It took great courage for him to be able to say these things. Because like Samuel – and even like my friend from college – he wasn’t speaking these hard truths to people he didn’t care about. Dr. King was speaking the truth to the people of a country he loved. He believed deeply in the highest ideals of this nation, so much so that he gave his own life fighting to actually make them so. And his greatest frustration was with the people who responded to his message of truth with defensiveness and anger, instead of receiving the truth with grace like Eli.
Dr. King’s message of justice and equality and truth is one that is still being spoken. There are still voices in our day who are calling us and our nation to own the difficult truths of our history, and to acknowledge the injustice and inequality in our present. And they are not the voices clamoring for violence in our nation’s capitol, nor those that spout hatred and division. Dr. King’s legacy lives on in the voices of those who advocate for greater inclusion and representation of the “least of these” who have long been excluded and marginalized, the voices of those who preach a message of love and tolerance and peace.
It is painful to be reminded of the inequality that still exists in our nation and in our world, and it’s more painful still to be told that we benefit from this inequality because of the color of our skin. But unless we listen with grace and engage in this hard conversation, our pain and defensiveness will continue to keep our hearts bound. Only the truth will truly set us free.
God speaks truth to us through our prayers, through our worship, and sometimes even through our neighbor. And we can trust that, even when God speaks hard truths to us, it is done with love. God cares enough about relationship with us to tell us the truth, even when it hurts. As we continue to follow Christ on the path of discipleship, I pray that we may all have the patience to listen for God’s word, and the humility to receive it with grace when we hear it. And I pray also that we may have the courage of Samuel to boldly proclaim the truth in love.

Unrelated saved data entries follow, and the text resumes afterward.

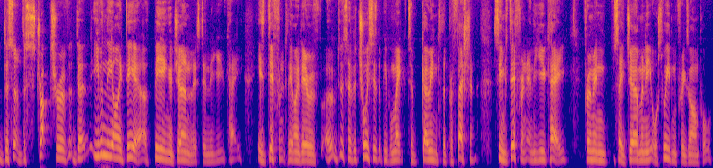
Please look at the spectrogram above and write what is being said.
the sort of the structure of the even the idea of being a journalist in the UK is different to the idea of uh, so the choices that people make to go into the profession seems different in the UK from in say Germany or Sweden for example.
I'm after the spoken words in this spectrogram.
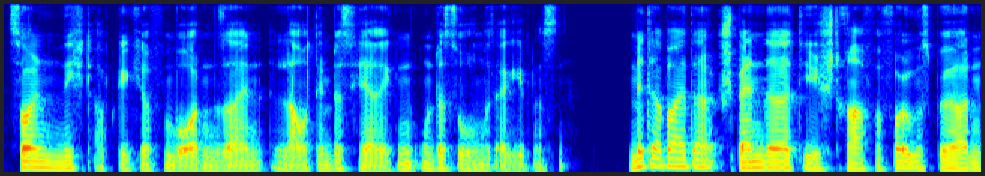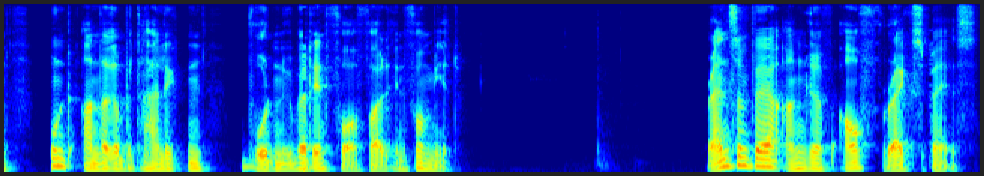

The truth hurts sometimes – both to speak and to receive. But as we imitate Christ in hearing and speaking the truth in love, I have no doubt that truth is also what will set us free.